It is well-known that Dan Brown likes to engage in fun games with his readers, often setting ‘treasure hunts’ through which they can get access to more information about his work than is readily available. Perhaps the most significant example was the cover of his bestselling novel The Da Vinci Code, in which a number of codes were embedded that, when solved, gave hints to the topics that would be discussed in the next book in the series. By solving these ciphers, I was able to write a book predicting the content of The Lost Symbol some five years before it was released.
With the publication date of Brown’s next novel Inferno now set (which, incidentally, seems to have been deliberately chosen in order to encode the value of Pi), what can we find if we search around for other possible clues to the strange topics that Dan Brown might explore this time? Taking a look at his website, we find a number of little puzzles waiting to be solved, one of which takes this form:

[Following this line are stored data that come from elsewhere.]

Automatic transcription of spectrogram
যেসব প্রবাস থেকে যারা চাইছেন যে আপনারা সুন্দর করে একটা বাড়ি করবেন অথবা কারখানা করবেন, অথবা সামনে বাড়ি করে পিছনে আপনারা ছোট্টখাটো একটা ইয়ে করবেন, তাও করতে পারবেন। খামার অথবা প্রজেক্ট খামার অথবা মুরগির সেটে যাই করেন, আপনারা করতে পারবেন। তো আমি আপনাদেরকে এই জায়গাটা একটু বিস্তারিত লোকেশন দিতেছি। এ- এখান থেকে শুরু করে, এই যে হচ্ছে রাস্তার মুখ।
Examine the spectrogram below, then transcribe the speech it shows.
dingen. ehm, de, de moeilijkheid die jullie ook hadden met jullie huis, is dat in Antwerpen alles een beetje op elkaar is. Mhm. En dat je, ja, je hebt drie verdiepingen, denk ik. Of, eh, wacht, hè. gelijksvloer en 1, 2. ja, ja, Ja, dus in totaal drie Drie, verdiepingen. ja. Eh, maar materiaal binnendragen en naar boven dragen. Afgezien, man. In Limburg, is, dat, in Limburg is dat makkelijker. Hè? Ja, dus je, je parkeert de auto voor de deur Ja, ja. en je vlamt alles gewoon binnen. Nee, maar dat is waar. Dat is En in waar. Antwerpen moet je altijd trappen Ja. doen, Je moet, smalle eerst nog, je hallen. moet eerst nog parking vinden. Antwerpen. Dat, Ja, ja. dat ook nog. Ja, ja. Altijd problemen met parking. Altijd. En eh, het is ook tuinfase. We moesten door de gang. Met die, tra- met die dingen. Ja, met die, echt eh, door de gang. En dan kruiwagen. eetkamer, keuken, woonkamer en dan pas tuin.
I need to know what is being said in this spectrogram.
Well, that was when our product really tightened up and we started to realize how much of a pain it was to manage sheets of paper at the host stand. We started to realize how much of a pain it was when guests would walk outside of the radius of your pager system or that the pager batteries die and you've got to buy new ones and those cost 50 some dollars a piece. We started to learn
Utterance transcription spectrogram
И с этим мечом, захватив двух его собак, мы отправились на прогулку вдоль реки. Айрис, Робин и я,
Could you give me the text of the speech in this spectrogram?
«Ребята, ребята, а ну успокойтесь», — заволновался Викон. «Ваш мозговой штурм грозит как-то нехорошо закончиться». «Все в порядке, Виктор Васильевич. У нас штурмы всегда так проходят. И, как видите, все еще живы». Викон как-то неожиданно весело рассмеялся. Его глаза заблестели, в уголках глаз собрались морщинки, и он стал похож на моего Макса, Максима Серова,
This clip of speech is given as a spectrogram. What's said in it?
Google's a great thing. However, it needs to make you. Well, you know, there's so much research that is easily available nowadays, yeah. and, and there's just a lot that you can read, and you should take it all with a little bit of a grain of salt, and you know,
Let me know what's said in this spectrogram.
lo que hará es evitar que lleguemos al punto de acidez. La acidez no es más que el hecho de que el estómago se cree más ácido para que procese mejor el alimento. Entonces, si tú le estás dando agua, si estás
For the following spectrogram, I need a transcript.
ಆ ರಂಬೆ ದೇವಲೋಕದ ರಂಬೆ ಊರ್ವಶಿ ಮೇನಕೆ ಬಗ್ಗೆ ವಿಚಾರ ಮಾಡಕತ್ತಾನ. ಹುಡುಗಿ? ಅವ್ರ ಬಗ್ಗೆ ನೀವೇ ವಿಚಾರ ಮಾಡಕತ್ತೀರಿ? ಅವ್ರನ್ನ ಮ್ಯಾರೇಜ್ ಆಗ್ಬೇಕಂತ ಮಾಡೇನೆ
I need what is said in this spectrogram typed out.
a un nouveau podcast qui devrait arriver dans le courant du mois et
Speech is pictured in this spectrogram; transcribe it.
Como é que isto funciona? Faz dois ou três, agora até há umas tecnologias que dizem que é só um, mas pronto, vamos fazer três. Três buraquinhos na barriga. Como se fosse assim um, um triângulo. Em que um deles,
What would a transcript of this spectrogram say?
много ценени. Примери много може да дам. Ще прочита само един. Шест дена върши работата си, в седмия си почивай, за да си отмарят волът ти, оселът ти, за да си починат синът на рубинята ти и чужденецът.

While at first glance this square of letters and numbers might look like gibberish, it’s actually quite easily solved – it’s a Caesar Square, where instead of reading left to right, top to bottom, we should instead read top to bottom, left to right. Doing so gives “MS408 Yale Library”, the call number of a certain manuscript within Yale’s Beinecke Rare Book & Manuscript Library: the Voynich Manuscript.

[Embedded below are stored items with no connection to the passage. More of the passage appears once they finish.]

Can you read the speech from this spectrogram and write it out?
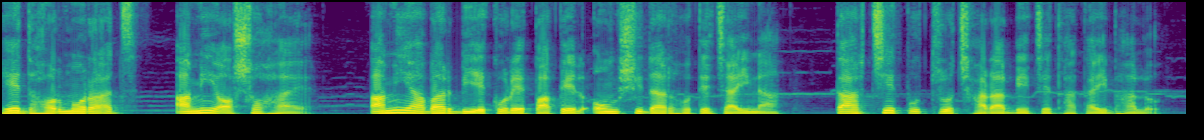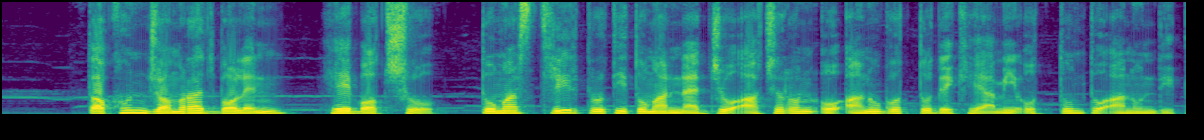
হে ধর্মরাজ, আমি অসহায়। আমি আবার বিয়ে করে পাপের অংশীদার হতে চাই না, তার চেয়ে পুত্র ছাড়া বেঁচে থাকাই ভালো। তখন যমরাজ বলেন, হে বৎস, তোমার স্ত্রীর প্রতি তোমার ন্যায্য আচরণ ও আনুগত্য দেখে আমি অত্যন্ত আনন্দিত।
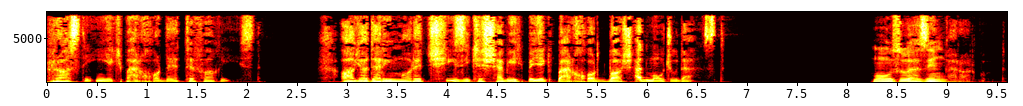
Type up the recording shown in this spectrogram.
راستی این یک برخورد اتفاقی است. آیا در این مورد چیزی که شبیه به یک برخورد باشد موجود است؟ موضوع از این قرار بود.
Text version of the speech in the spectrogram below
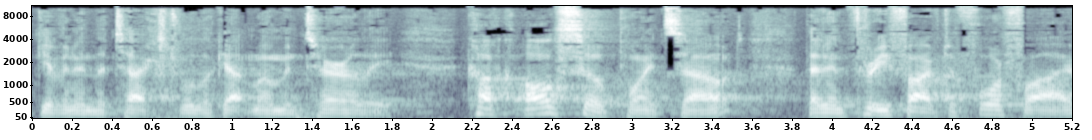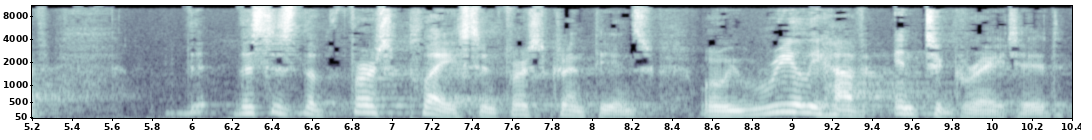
given in the text we'll look at momentarily. Kuck also points out that in 3 5 to 4 5, th- this is the first place in 1 Corinthians where we really have integrated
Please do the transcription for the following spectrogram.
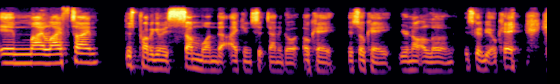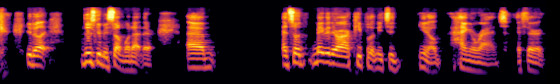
in my lifetime, there's probably going to be someone that I can sit down and go, okay, it's okay. You're not alone. It's going to be okay. you know, like there's going to be someone out there. Um, and so maybe there are people that need to, you know, hang around if they're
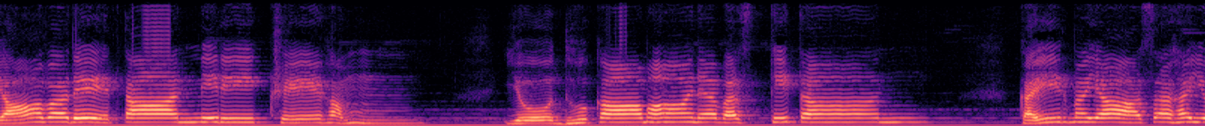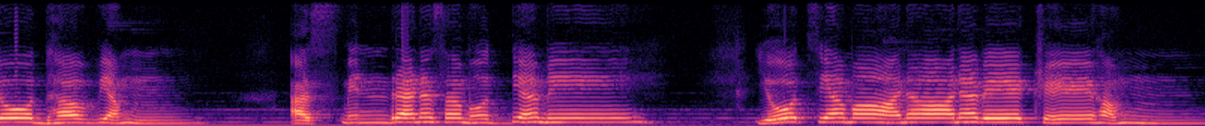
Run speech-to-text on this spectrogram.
यावदेतान्निरीक्षेऽहं योद्धुकामानवस्थितान्। कैर्मया सह योद्धव्यम्। अस्मिन् रणसमुद्यमे। योत्स्यमानानवेक्षेऽहम्।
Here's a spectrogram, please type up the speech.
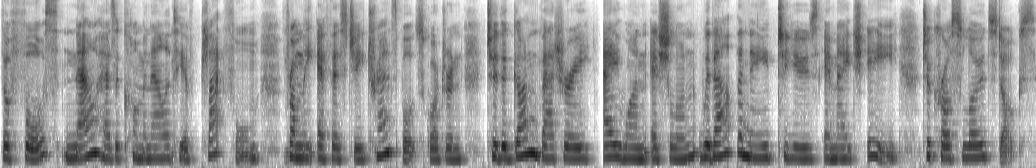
The force now has a commonality of platform from the FSG Transport Squadron to the gun battery A1 echelon without the need to use MHE to cross load stocks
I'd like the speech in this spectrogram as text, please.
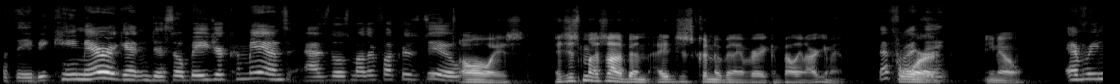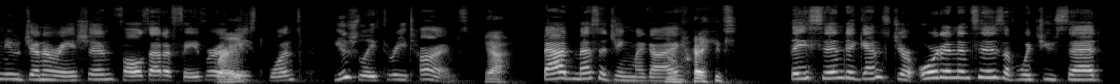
But they became arrogant and disobeyed your commands, as those motherfuckers do. Always. It just must not have been. It just couldn't have been a very compelling argument That's what I for think. you know. Every new generation falls out of favor Right. at least once, usually three times. Yeah. Bad messaging, my guy. Right. They sinned against your ordinances, of which you said,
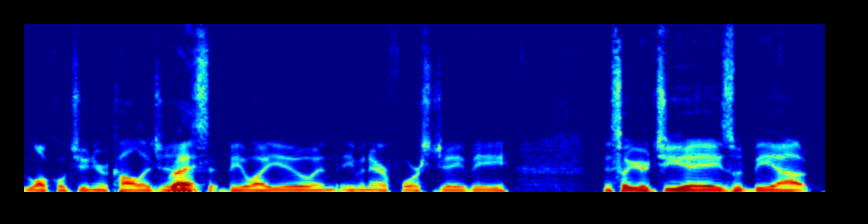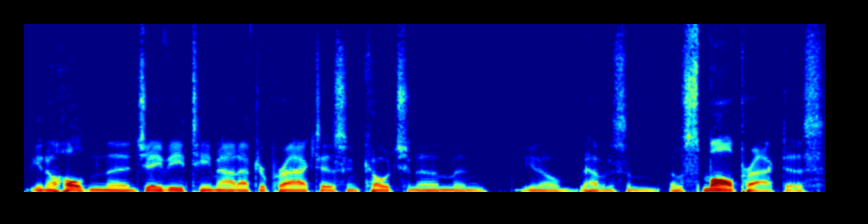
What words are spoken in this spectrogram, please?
local junior colleges Right. at BYU and even Air Force JV. And so your GAs would be out, you know, holding the JV team out after practice and coaching them and, you know, having some a small practice.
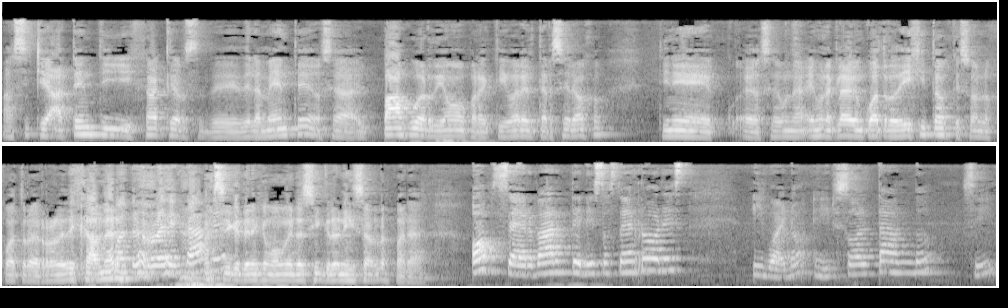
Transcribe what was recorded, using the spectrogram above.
Así que atenti hackers de, la mente, o sea, el password, digamos, para activar el tercer ojo, tiene, eh, o sea, una, es una clave en cuatro dígitos, que son los cuatro errores de Hammer. Cuatro errores de Hammer. Así que tenés que más o menos sincronizarlos para... Observarte en esos errores y bueno, e ir soltando, ¿sí?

Written in Central Europe at the end of the 15th or during the 16th century, the origin, language, and date of the Voynich Manuscript — named after the Polish-American antiquarian bookseller, Wilfrid M. Voynich, who acquired it in 1912 — are still being debated as vigorously as its puzzling drawings and undeciphered text. Described as a magical or scientific text, nearly every page contains botanical, figurative, and scientific drawings of a provincial but lively character, drawn in ink with vibrant washes in various shades of green, brown, yellow, blue, and red.
Based on the subject matter of the drawings, the contents of the manuscript falls into six sections: 1) botanicals containing drawings of 113 unidentified plant species; 2) astronomical and astrological drawings including astral charts with radiating circles, suns and moons, Zodiac symbols such as fish (Pisces), a bull (Taurus), and an archer (Sagittarius), nude females emerging from pipes or chimneys, and courtly figures; 3) a biological section containing a myriad of drawings of miniature female nudes, most with swelled abdomens, immersed or wading in fluids and oddly interacting with interconnecting tubes and capsules; 4) an elaborate array of nine cosmological medallions, many drawn across several folded folios and depicting possible geographical forms; 5) pharmaceutical drawings of over 100 different species of medicinal herbs and roots portrayed with jars or vessels in red, blue, or green, and 6) continuous pages of text, possibly recipes, with star-like flowers marking each entry in the margins.
If we go to the ‘Secrets section‘ of Dan Brown’s site, and put ‘Voynich Manuscript’ into the input box, we are taken to the video summary that I’ve embedded at the top of this page. Is this just a fun little piece of information that Dan Brown felt like sharing, or is it related to the topics in his upcoming book Inferno. As I explore in my eBook Inside Dan Brown’s Inferno (available on Amazon for just $2.99), there is good reason to believe so.
Not just because of the rather professional nature of the video (which suggests it might have been created deliberately for publicity purposes) and the fact that other videos from Brown also hint at other topics in the book, but also because of the apparent provenance of the Voynich Manuscript. Dan Brown’s Inferno will be set (at least for a significant amount of time) in the birthplace of the Renaissance: the city of Florence, in Italy. And the Voynich Manuscript is believed to have originated in Northern Italy around the time of the Renaissance (with some researchers even theorising that it might have been created by Leonardo da Vinci). The links seem to obvious to ignore – Da Vinci, northern Italy, the Renaissance, a book of uncracked codes. If I’m correct in predicting that the manuscript will be mentioned in Brown’s next book, it makes Inferno all the more attractive for those who love hidden history topics.
Below, I’ve embedded a full-length documentary on the Voynich Manuscript (The Book That Can’t Be Read). You can view high resolution scans of the Voynich Manuscript at the website of the Beinecke Library.
And of course, you can discover more about the likely topics and locations in Brown’s next book by grabbing a copy of Inside Dan Brown’s Inferno from Amazon for just $2.99.